Burial denied at historic slave cemetery
PLAQUEMINE- Tonight descendants of a slave who purchased property for a cemetery for his loved ones are fighting so their relative can rest in peace.
Over the weekend, the burial was blocked by the Iberville Parish Sheriff's Office at a historic slave cemetery which dates back to 1881.
Hazel Jones was supposed to be buried next to her husband, but just as family members were wrapping up her funeral they got some bad news. She was not allowed in to the cemetery where she had a waiting plot.
The dirt moved at the Revilletown Cemtery is still fresh. It's where 73-year old Hazel Jones is supposed to spend forever. Resting in peace won't happen anytime soon. The entire moment captured on video as grave diggers moving dirt for Jones' vault were forced out of the slave cemetery in Plaquemine. You can see the vault on the truck and a front end loader on the back. Janice Dickerson is related to the slave who purchased the cemetery back in 1881. She was out there pleading with deputies to let her relative in.
"I pulled out my paperwork and asked him if he read it," Dickerson said. "He said my major said get out of here, you can't go in there."
Jones was not allowed in next to her husband and other relatives. Tonight, her vault sits in the middle of another cemetery she has no ties to. It's on top of the ground. Where Jones will rest is in limbo.
"This place is just full of corruption and someone has to stop them," Dickerson said. "They will not take this grave over my dead body."
The fight over this cemetery Dickerson says her relative bought dates back for years. Axiall chemical plant claimed it owned the property in recent court proceedings, even though a deed dating back to 1881 says otherwise. Tonight the ownership is unclear after an appeals court ruled against Axiall, saying it is not in possession of the cemetery.
"It should have never have happened," Dickerson said. "In a real place it wouldn't have happened. If this is not a banana republic, I'm not sitting on my mother's grave and I'm not black. This is the cradle of corruption."
Last week, a cease and desist letter issued by the Attorney General went out to Axiall. The order states, "The rights and title to the Revilletown cemetery are currently in litigation and that it is, as yet, unclear whether Axiall has any legal authority to operate the subject cemetery."
"Can you imagine how devastating it was for them?" Dickerson said. "It just makes no sense and Axiall wants to claim ownership, they can't own something that was here since 1881."
Iberville Parish Sheriff Brett Stassi says his office acted on a complaint from Axiall over the weekend.
"Until we get some clear guidance, we're going to air on caution and not let anyone be buried until we get the ruling," Stassi said.
Tonight, Stassi is standing behind his deputies saying they did the right thing by blocking Jones from being buried next to her husband. Even though the courts have said Axiall is not in possession of it. Right now, Stassi said there's too much legal wrangling which is why his deputies took the action that they did.
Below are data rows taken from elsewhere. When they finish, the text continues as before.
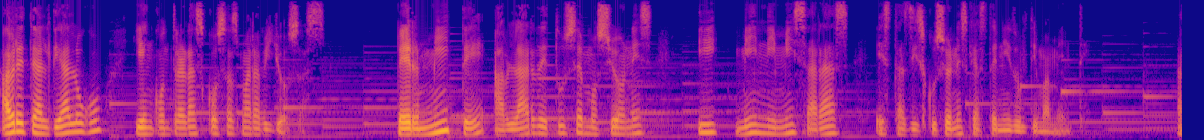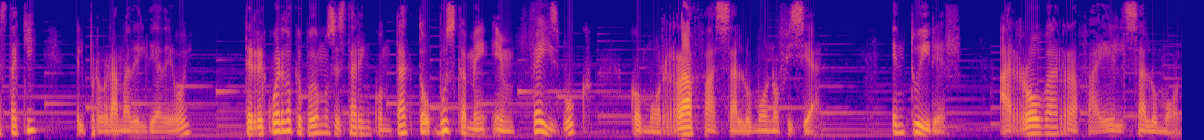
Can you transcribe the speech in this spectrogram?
Ábrete al diálogo y encontrarás cosas maravillosas. Permite hablar de tus emociones y minimizarás estas discusiones que has tenido últimamente. Hasta aquí el programa del día de hoy. Te recuerdo que podemos estar en contacto. Búscame en Facebook como Rafa Salomón Oficial. En Twitter, arroba Rafael Salomón.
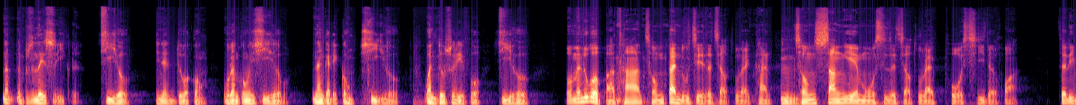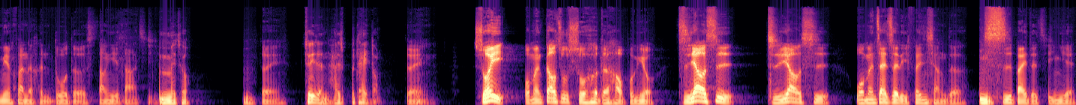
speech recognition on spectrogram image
那那不是累死一个人？戏后今天对我讲，有人讲戏后，咱跟你讲戏后，万都顺利 for 戏后，我们如果把它从淡如姐的角度来看，嗯，从商业模式的角度来剖析的话，这里面犯了很多的商业大忌。嗯没错，对。虽然还是不太懂，对，所以我们告诉所有的好朋友，只要是只要是我们在这里分享的嗯。失败的经验，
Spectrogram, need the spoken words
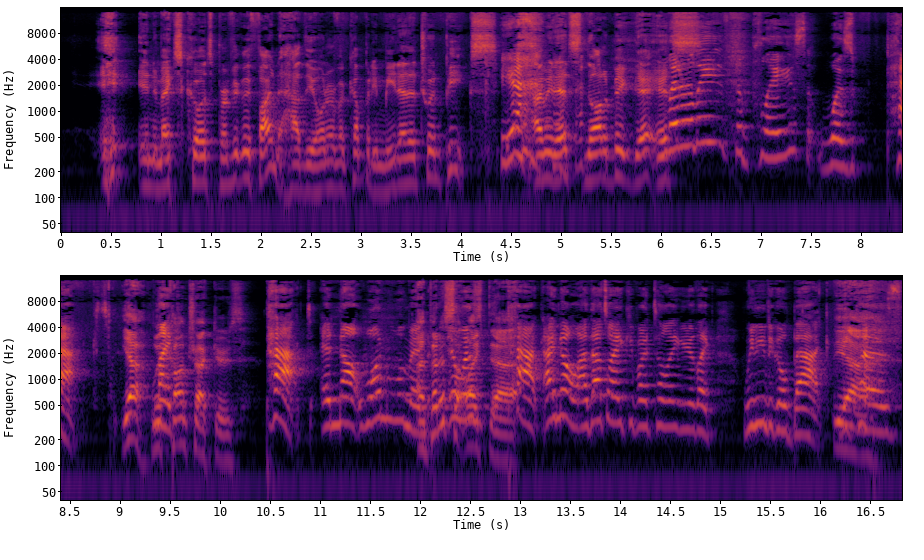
in New Mexico it's perfectly fine to have the owner of a company meet at a Twin Peaks. Yeah. I mean it's not a big deal. It's, Literally, the place was packed. Yeah, with like- contractors. packed and not one woman. I bet it's it not was like that. Packed. I know. That's why I keep on telling you, like, we need to go back Yeah. because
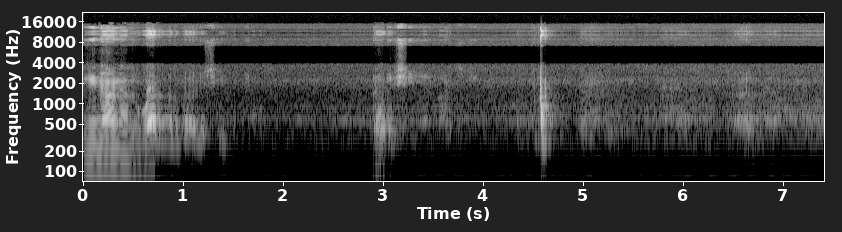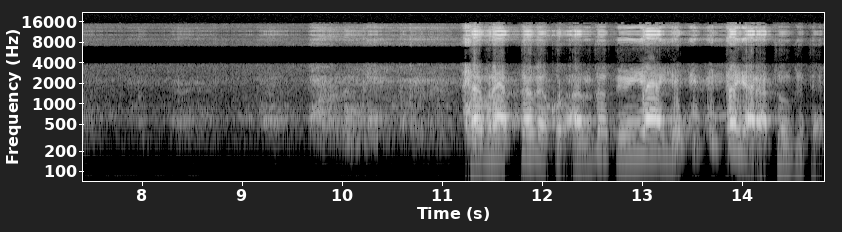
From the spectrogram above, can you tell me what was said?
inanın vardır böyle şeyler. Böyle şeyler vardır. Tevrat'ta ve Kur'an'da dünya yedi günde yaratıldı der.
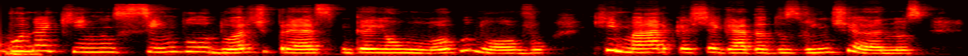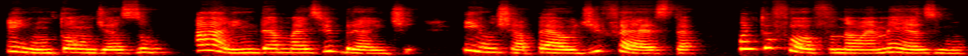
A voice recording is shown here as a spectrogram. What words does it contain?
bonequinho símbolo do WordPress ganhou um logo novo que marca a chegada dos 20 anos, em um tom de azul ainda mais vibrante, e um chapéu de festa. Muito fofo, não é mesmo?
"This is one of them things where we are waiting for rulings from the courts," Stassi said. "This one is appealed that's appealed...this is overturned...that's a turn. We are looking for some clear guidance whether we should allow them or not."
For Dickerson and Jones' family members, rest is all they want for their loved one. They are prepared to take up the fight for her.
The Attorney General's office made it clear it will not take sides on the ownership issue. However, it says the cease and desist order was issued because right now no one is authorized to operate the cemetery, and their job is to enforce the law. Family members said all legal remedies are being explored right now so Jones can be buried next to her husband.